>>>

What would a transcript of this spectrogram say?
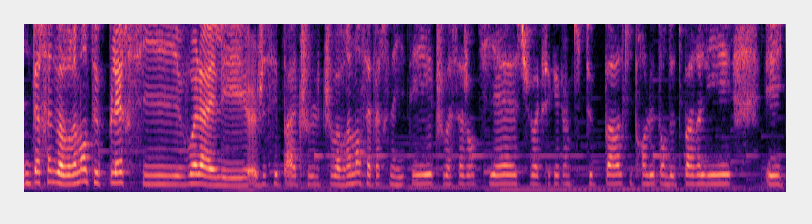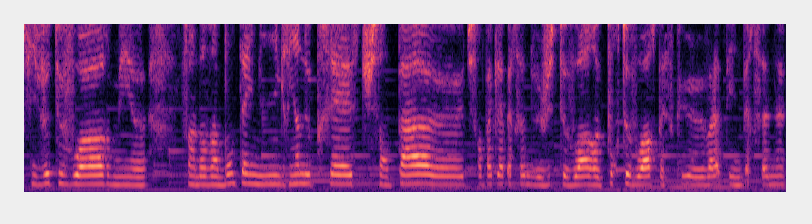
Une personne va vraiment te plaire si, voilà, elle est, je sais pas, tu, vois vraiment sa personnalité, tu vois sa gentillesse, tu vois que c'est quelqu'un qui te parle, qui prend le temps de te parler et qui veut te voir, mais euh, dans un bon timing, rien ne presse, tu sens pas, euh, tu sens pas que la personne veut juste te voir pour te voir parce que euh, voilà t'es une personne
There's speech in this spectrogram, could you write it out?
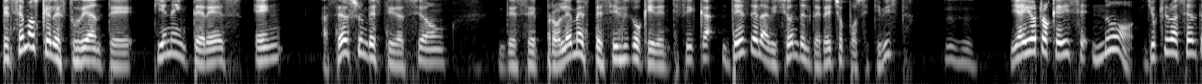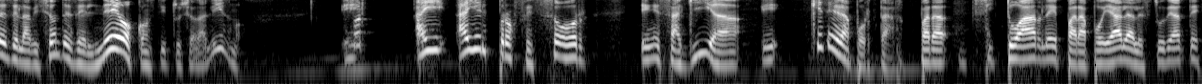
pensemos que el estudiante tiene interés en hacer su investigación de ese problema específico que identifica desde la visión del derecho positivista. Y hay otro que dice, no, yo quiero hacer desde la visión, desde el neoconstitucionalismo. Eh, hay, hay el profesor en esa guía eh, ¿qué debe aportar para situarle, para apoyarle al estudiante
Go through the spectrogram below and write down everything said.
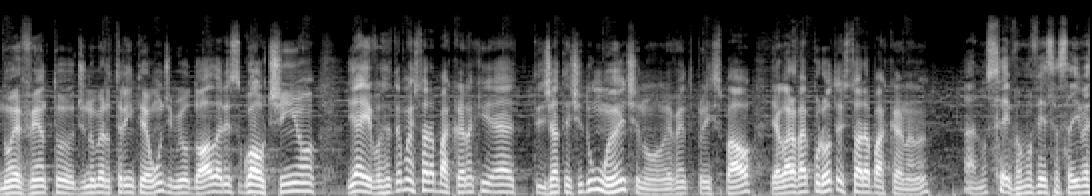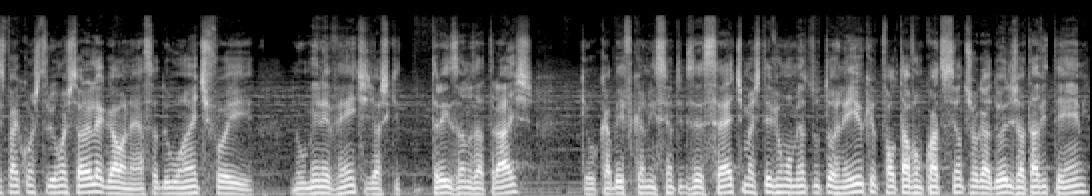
no evento de número 31 de mil dólares. Gualtinho, e aí, você tem uma história bacana que é já ter tido um ante no evento principal e agora vai por outra história bacana, né? Ah, não sei, vamos ver se essa aí vai, vai construir uma história legal, né? Essa do ante foi no main event, de acho que três anos atrás, que eu acabei ficando em 117, mas teve um momento do torneio que faltavam 400 jogadores, já estava ITM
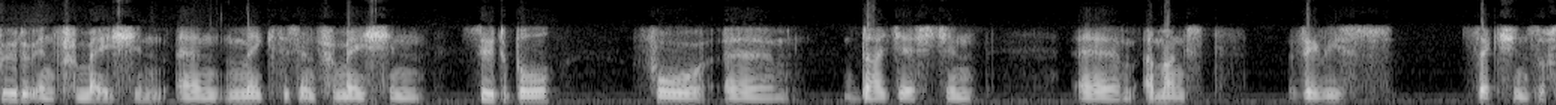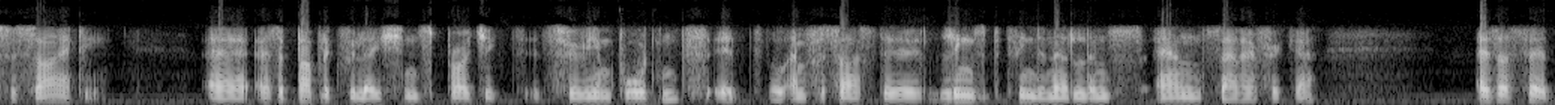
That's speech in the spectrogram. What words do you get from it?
further information and make this information suitable for um, digestion um, amongst various sections of society. Uh, as a public relations project, it's very important. It will emphasize the links between the Netherlands and South Africa. As I said,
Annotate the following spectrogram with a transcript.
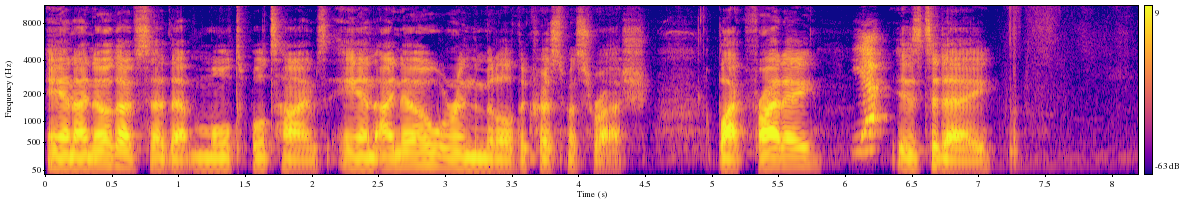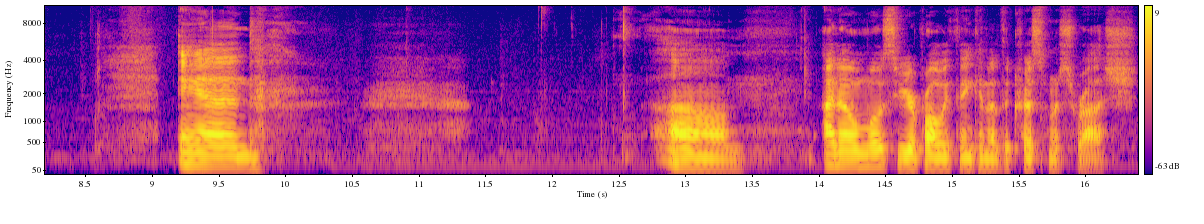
And I know that I've said that multiple times. And I know we're in the middle of the Christmas rush. Black Friday is today. And um, I know most of you are probably thinking of the Christmas rush.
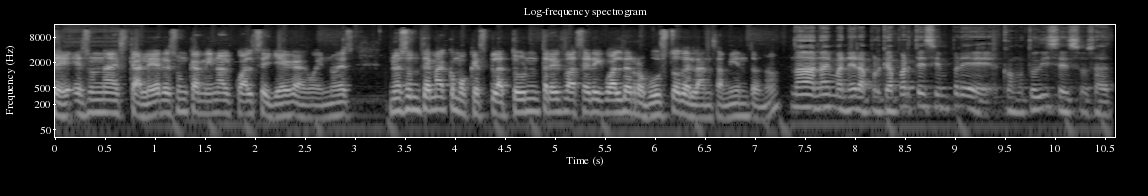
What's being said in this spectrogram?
es una escalera, es un camino al cual se llega, güey. No es, no es un tema como que Splatoon 3 va a ser igual de robusto de lanzamiento, ¿no? No, no hay manera, porque aparte siempre, como tú dices, o sea,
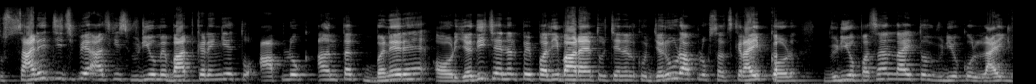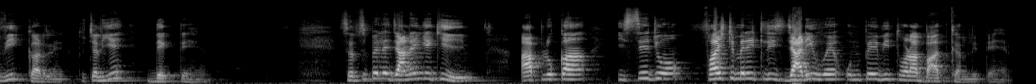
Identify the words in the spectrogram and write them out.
तो सारे चीज़ पे आज की इस वीडियो में बात करेंगे। तो आप लोग अंत तक बने रहें और यदि चैनल पे पहली बार आए तो चैनल को ज़रूर आप लोग सब्सक्राइब कर और वीडियो पसंद आए तो वीडियो को लाइक भी कर लें। तो चलिए देखते हैं। सबसे पहले जानेंगे कि आप लोग का इससे जो फ़र्स्ट मेरिट लिस्ट जारी हुए उन पर भी थोड़ा बात कर लेते हैं।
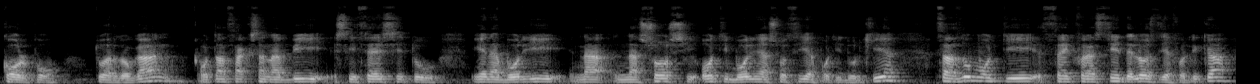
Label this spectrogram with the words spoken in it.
κόλπο του Ερντογκάν, όταν θα ξαναμπεί στη θέση του για να μπορεί να, να σώσει ό,τι μπορεί να σωθεί από την Τουρκία, θα δούμε ότι θα εκφραστεί εντελώς διαφορετικά,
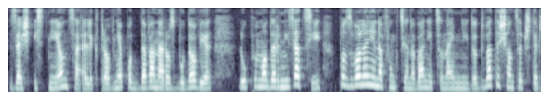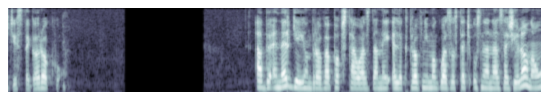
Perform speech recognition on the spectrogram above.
zaś istniejąca elektrownia poddawana rozbudowie lub modernizacji pozwolenie na funkcjonowanie co najmniej do 2040 roku. Aby energia jądrowa powstała z danej elektrowni mogła zostać uznana za zieloną,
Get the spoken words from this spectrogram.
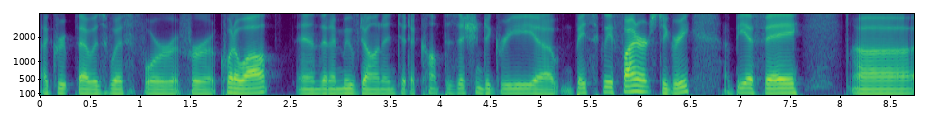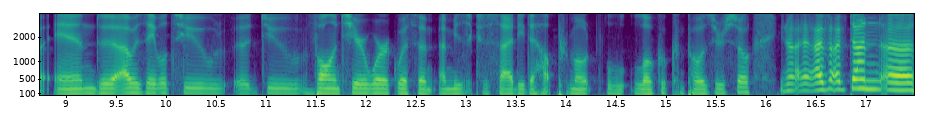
a group that I was with for for quite a while, and then I moved on and did a composition degree, uh, basically a fine arts degree, a BFA. Uh, and uh, I was able to uh, do volunteer work with a, a, music society to help promote l- local composers. So you know, I, have I've done uh,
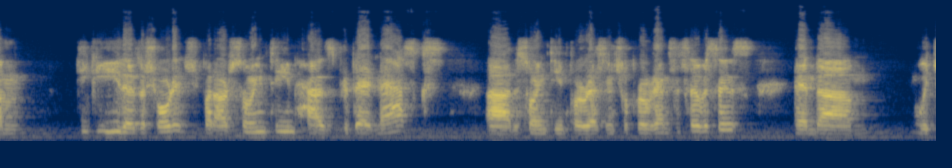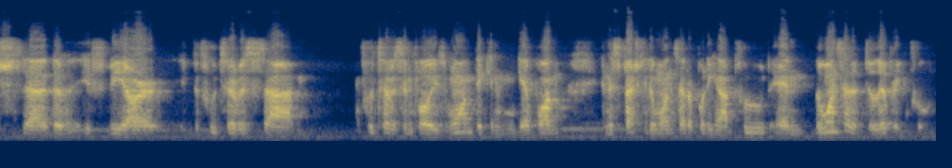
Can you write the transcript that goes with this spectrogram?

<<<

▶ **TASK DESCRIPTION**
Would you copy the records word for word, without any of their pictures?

▶ **RESULT BELOW**
What would a transcript of this spectrogram say?
Une personne va vraiment te plaire si, voilà, elle est, je sais pas, tu, vois vraiment sa personnalité, tu vois sa gentillesse, tu vois que c'est quelqu'un qui te parle, qui prend le temps de te parler et qui veut te voir, mais euh, dans un bon timing, rien ne presse, tu sens pas, euh, tu sens pas que la personne veut juste te voir pour te voir parce que euh, voilà t'es une personne
There's speech in this spectrogram, could you write it out?
pensemos que el estudiante tiene interés en hacer su investigación de ese problema específico que identifica desde la visión del derecho positivista. Y hay otro que dice, no, yo quiero hacer desde la visión, desde el neoconstitucionalismo. Eh, hay, hay el profesor en esa guía eh, ¿qué debe aportar para situarle, para apoyarle al estudiante
Go through the spectrogram below and write down everything said.
no evento de número 31 de mil dólares. Gualtinho, e aí, você tem uma história bacana que é já ter tido um ante no evento principal e agora vai por outra história bacana, né? Ah, não sei, vamos ver se essa aí vai, vai construir uma história legal, né? Essa do ante foi no main event, de acho que três anos atrás, que eu acabei ficando em 117, mas teve um momento do torneio que faltavam 400 jogadores, já estava ITM
That's speech in the spectrogram. What words do you get from it?
further information and make this information suitable for um, digestion um, amongst various sections of society. Uh, as a public relations project, it's very important. It will emphasize the links between the Netherlands and South Africa. As I said,
Annotate the following spectrogram with a transcript.
And I know that I've said that multiple times. And I know we're in the middle of the Christmas rush. Black Friday is today. And um, I know most of you are probably thinking of the Christmas rush.
What's being said in this spectrogram?
es una escalera, es un camino al cual se llega, güey. No es, no es un tema como que Splatoon 3 va a ser igual de robusto de lanzamiento, ¿no? No, no hay manera, porque aparte siempre, como tú dices, o sea,
Identify the words in the spectrogram and write them out.
तो सारे चीज़ पे आज की इस वीडियो में बात करेंगे। तो आप लोग अंत तक बने रहें और यदि चैनल पे पहली बार आए तो चैनल को ज़रूर आप लोग सब्सक्राइब कर और वीडियो पसंद आए तो वीडियो को लाइक भी कर लें। तो चलिए देखते हैं। सबसे पहले जानेंगे कि आप लोग का इससे जो फ़र्स्ट मेरिट लिस्ट जारी हुए उन पर भी थोड़ा बात कर लेते हैं।
Label this spectrogram with the words spoken in it.
κόλπο του Ερντογκάν, όταν θα ξαναμπεί στη θέση του για να μπορεί να, να σώσει ό,τι μπορεί να σωθεί από την Τουρκία, θα δούμε ότι θα εκφραστεί εντελώς διαφορετικά,
Perform speech recognition on the spectrogram above.
zaś istniejąca elektrownia poddawana rozbudowie lub modernizacji pozwolenie na funkcjonowanie co najmniej do 2040 roku. Aby energia jądrowa powstała z danej elektrowni mogła zostać uznana za zieloną,
Get the spoken words from this spectrogram.
a group that I was with for for quite a while, and then I moved on and did a composition degree, uh, basically a fine arts degree, a BFA. Uh, and uh, I was able to uh, do volunteer work with a, a, music society to help promote l- local composers. So you know, I, have I've done uh,
Can you write the transcript that goes with this spectrogram?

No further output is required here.